• TASK DIRECTIONS
An exact copy of every record, with no pictures, please.

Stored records
⟨
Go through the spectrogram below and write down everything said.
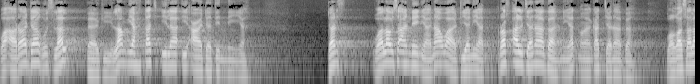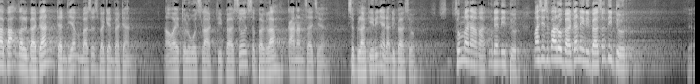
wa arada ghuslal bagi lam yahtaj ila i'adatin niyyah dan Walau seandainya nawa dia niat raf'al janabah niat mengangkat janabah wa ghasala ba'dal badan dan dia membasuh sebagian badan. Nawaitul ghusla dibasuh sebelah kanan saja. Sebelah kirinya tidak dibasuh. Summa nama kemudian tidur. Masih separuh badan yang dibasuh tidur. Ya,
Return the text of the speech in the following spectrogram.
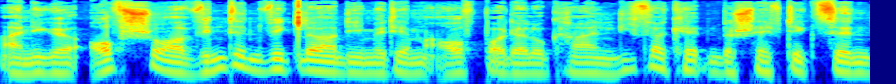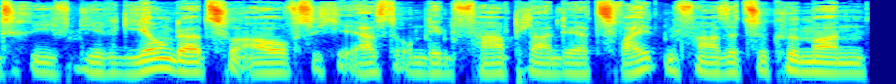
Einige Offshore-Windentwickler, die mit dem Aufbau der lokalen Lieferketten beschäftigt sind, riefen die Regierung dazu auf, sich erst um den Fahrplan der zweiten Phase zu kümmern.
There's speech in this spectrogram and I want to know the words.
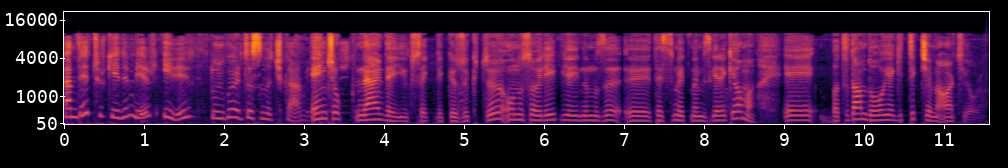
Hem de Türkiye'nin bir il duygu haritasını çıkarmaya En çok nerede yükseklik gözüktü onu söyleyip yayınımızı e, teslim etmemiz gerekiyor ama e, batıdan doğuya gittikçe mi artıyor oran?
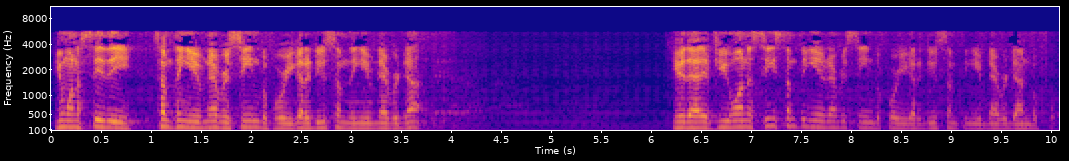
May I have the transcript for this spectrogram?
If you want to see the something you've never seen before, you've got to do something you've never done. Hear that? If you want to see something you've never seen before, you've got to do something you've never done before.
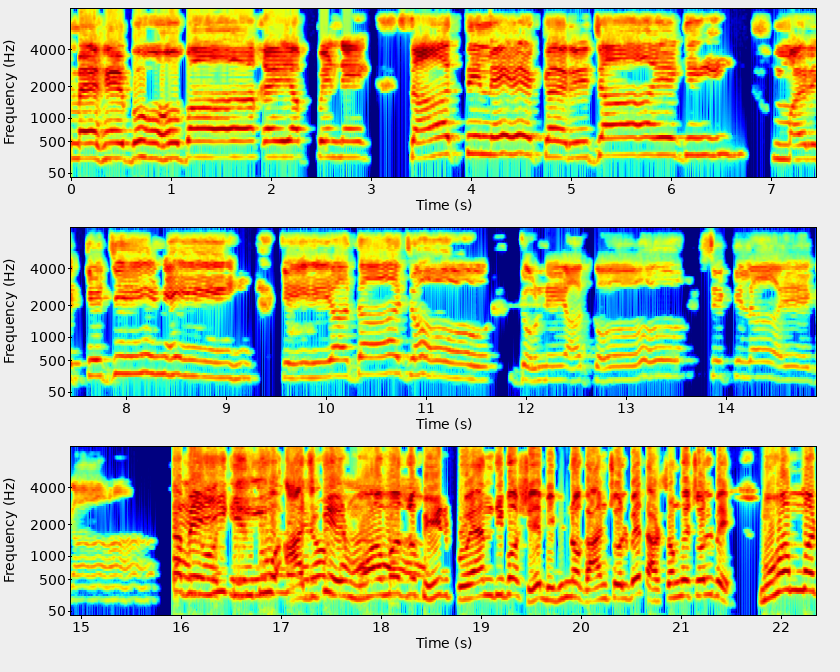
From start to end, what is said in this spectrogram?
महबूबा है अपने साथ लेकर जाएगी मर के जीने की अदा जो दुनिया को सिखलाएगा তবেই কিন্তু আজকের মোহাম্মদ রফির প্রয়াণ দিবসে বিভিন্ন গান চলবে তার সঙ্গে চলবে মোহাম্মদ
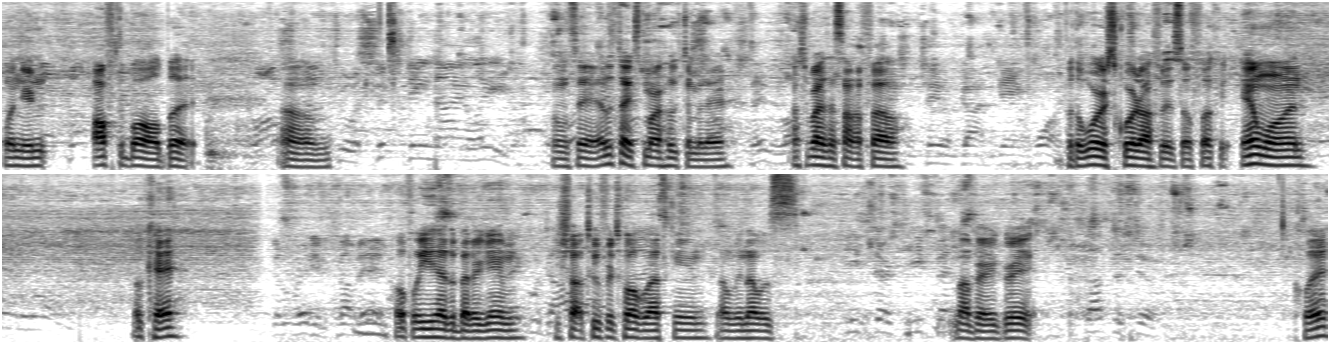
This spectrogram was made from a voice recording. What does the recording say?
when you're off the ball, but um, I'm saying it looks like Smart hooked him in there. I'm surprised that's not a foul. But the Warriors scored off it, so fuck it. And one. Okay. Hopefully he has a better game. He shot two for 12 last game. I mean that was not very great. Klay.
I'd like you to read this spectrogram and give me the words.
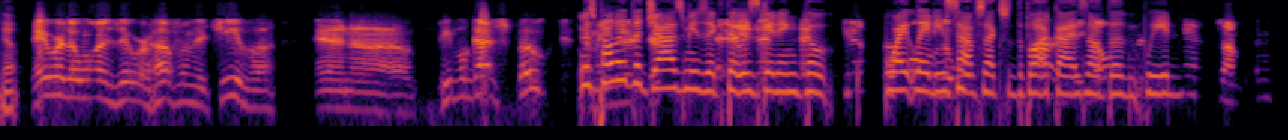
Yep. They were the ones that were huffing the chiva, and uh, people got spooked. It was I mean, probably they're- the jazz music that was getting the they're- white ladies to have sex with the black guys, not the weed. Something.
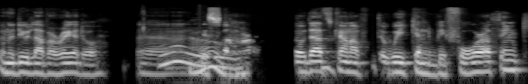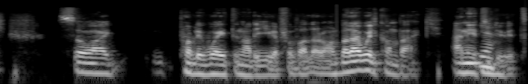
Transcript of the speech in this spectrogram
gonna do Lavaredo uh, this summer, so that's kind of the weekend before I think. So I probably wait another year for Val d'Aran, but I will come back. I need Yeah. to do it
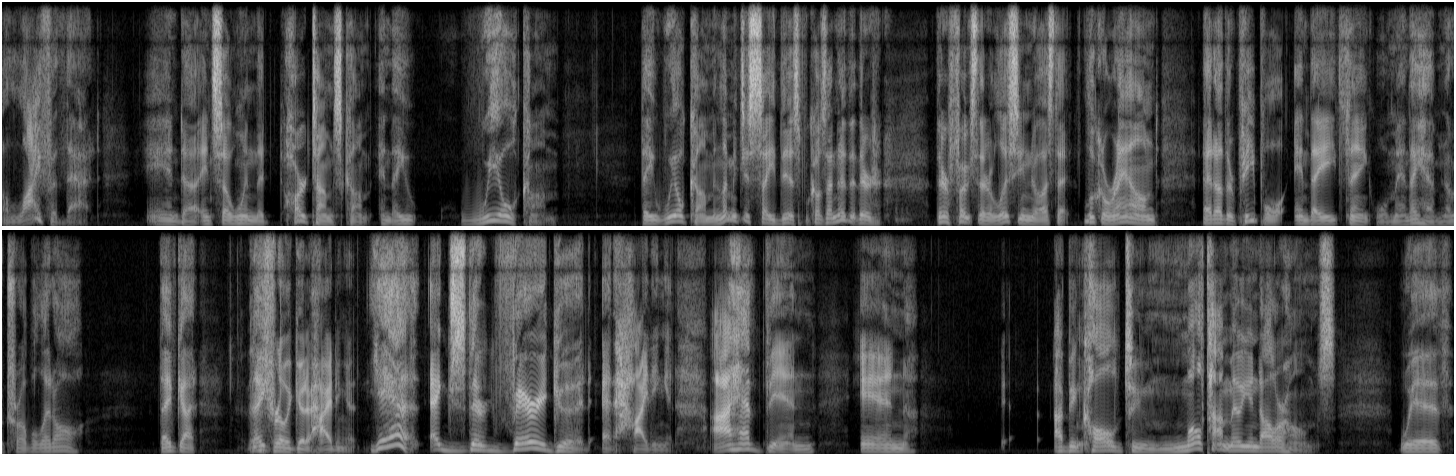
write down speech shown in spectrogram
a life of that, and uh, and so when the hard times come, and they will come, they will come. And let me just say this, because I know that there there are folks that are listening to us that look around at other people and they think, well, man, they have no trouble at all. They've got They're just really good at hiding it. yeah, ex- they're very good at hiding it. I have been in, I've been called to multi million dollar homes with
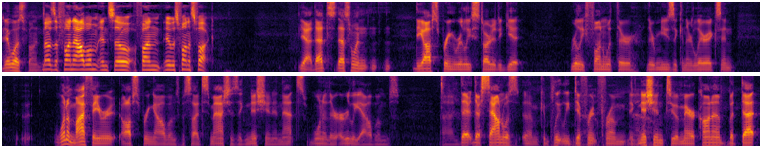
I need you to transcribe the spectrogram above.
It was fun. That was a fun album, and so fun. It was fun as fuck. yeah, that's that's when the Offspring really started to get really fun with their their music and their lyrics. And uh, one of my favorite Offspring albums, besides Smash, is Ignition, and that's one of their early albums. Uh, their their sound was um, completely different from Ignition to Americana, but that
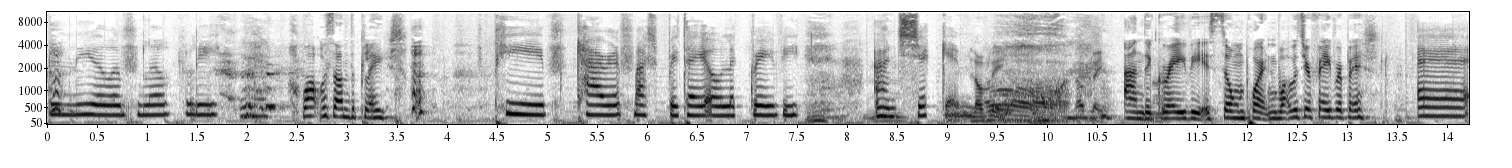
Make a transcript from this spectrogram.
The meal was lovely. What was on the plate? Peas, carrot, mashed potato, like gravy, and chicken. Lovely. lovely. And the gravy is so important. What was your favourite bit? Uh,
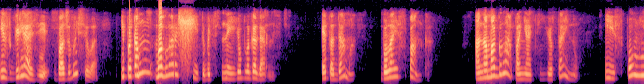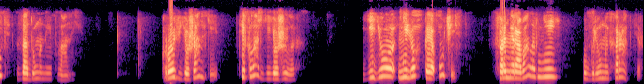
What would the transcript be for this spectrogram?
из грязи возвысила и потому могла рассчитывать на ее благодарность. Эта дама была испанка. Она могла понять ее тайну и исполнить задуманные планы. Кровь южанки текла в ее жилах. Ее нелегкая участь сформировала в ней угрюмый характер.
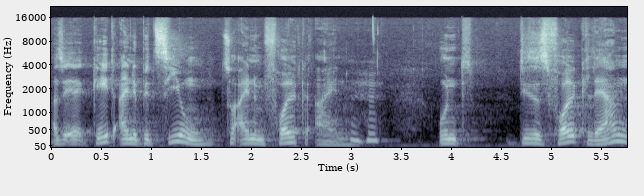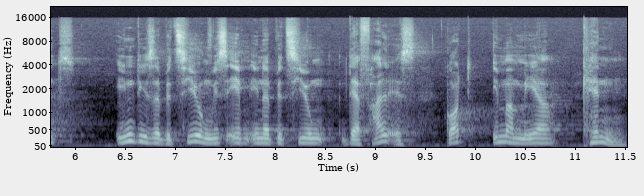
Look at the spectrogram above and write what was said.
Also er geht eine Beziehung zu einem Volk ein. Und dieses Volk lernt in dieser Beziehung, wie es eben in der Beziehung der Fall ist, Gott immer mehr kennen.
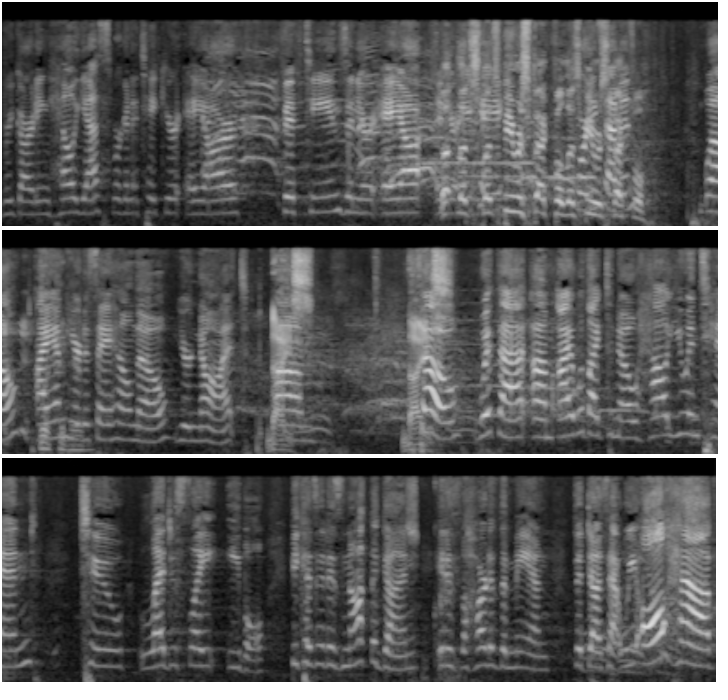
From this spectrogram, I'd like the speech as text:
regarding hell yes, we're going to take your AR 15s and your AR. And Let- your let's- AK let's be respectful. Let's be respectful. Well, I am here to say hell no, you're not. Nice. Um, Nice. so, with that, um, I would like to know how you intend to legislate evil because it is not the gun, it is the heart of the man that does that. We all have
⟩
• WRITTEN RESPONSE
Go through the spectrogram below and write down everything said.
wa arada ghuslal bagi lam yahtaj ila i'adatin niyyah dan Walau seandainya nawa dia niat raf'al janabah niat mengangkat janabah wa ghasala ba'dal badan dan dia membasuh sebagian badan. Nawaitul ghusla dibasuh sebelah kanan saja. Sebelah kirinya tidak dibasuh. Summa nama kemudian tidur. Masih separuh badan yang dibasuh tidur. Ya,
Return the text of the speech in the following spectrogram.
Einige Offshore-Windentwickler, die mit dem Aufbau der lokalen Lieferketten beschäftigt sind, riefen die Regierung dazu auf, sich erst um den Fahrplan der zweiten Phase zu kümmern.
There's speech in this spectrogram and I want to know the words.
Hem de Türkiye'nin bir il duygu haritasını çıkarmaya En çok nerede yükseklik gözüktü onu söyleyip yayınımızı e, teslim etmemiz gerekiyor ama e, batıdan doğuya gittikçe mi artıyor oran?
May I have the transcript for this spectrogram?
If you want to see the something you've never seen before, you've got to do something you've never done. Hear that? If you want to see something you've never seen before, you've got to do something you've never done before.
From start to end, what is said in this spectrogram?
महबूबा है अपने साथ लेकर जाएगी मर के जीने की अदा जो दुनिया को सिखलाएगा তবেই কিন্তু আজকের মোহাম্মদ রফির প্রয়াণ দিবসে বিভিন্ন গান চলবে তার সঙ্গে চলবে মোহাম্মদ
This spectrogram was made from a voice recording. What does the recording say?
when you're off the ball, but um, I'm saying it looks like Smart hooked him in there. I'm surprised that's not a foul. But the Warriors scored off it, so fuck it. And one. Okay. Hopefully he has a better game. He shot two for 12 last game. I mean that was not very great. Klay.
I'd like you to read this spectrogram and give me the words.
Yep. They were the ones that were huffing the chiva, and uh, people got spooked. It was I mean, probably they're- the jazz music that was getting the they're- white ladies to have sex with the black guys, not the weed. Something.
Transcript of the speech in this spectrogram
gonna do Lavaredo uh, this summer, so that's kind of the weekend before I think. So I probably wait another year for Val d'Aran, but I will come back. I need Yeah. to do it
write down speech shown in spectrogram
a life of that, and uh, and so when the hard times come, and they will come, they will come. And let me just say this, because I know that there there are folks that are listening to us that look around at other people and they think, well, man, they have no trouble at all. They've got They're just really good at hiding it. yeah, ex- they're very good at hiding it. I have been in, I've been called to multi million dollar homes with
I need you to transcribe the spectrogram above.
It was fun. That was a fun album, and so fun. It was fun as fuck. yeah, that's that's when the Offspring really started to get really fun with their their music and their lyrics. And uh, one of my favorite Offspring albums, besides Smash, is Ignition, and that's one of their early albums. Uh, their their sound was um, completely different from Ignition to Americana, but that
Make a transcript from this spectrogram.
The meal was lovely. What was on the plate? Peas, carrot, mashed potato, like gravy, and chicken. Lovely. lovely. And the gravy is so important. What was your favourite bit? Uh,
What would the transcript be for this spectrogram?
из грязи возвысила и потому могла рассчитывать на ее благодарность. Эта дама была испанка. Она могла понять ее тайну и исполнить задуманные планы. Кровь южанки текла в ее жилах. Ее нелегкая участь сформировала в ней угрюмый характер.
Look at the spectrogram above and write what was said.
Also er geht eine Beziehung zu einem Volk ein. Und dieses Volk lernt in dieser Beziehung, wie es eben in der Beziehung der Fall ist, Gott immer mehr kennen.
From this spectrogram, I'd like the speech as text:
regarding hell yes, we're going to take your AR 15s and your AR. And Let- your let's- AK let's be respectful. Let's be respectful. Well, I am here to say hell no, you're not. Nice. Um, Nice. so, with that, um, I would like to know how you intend to legislate evil because it is not the gun, it is the heart of the man that does that. We all have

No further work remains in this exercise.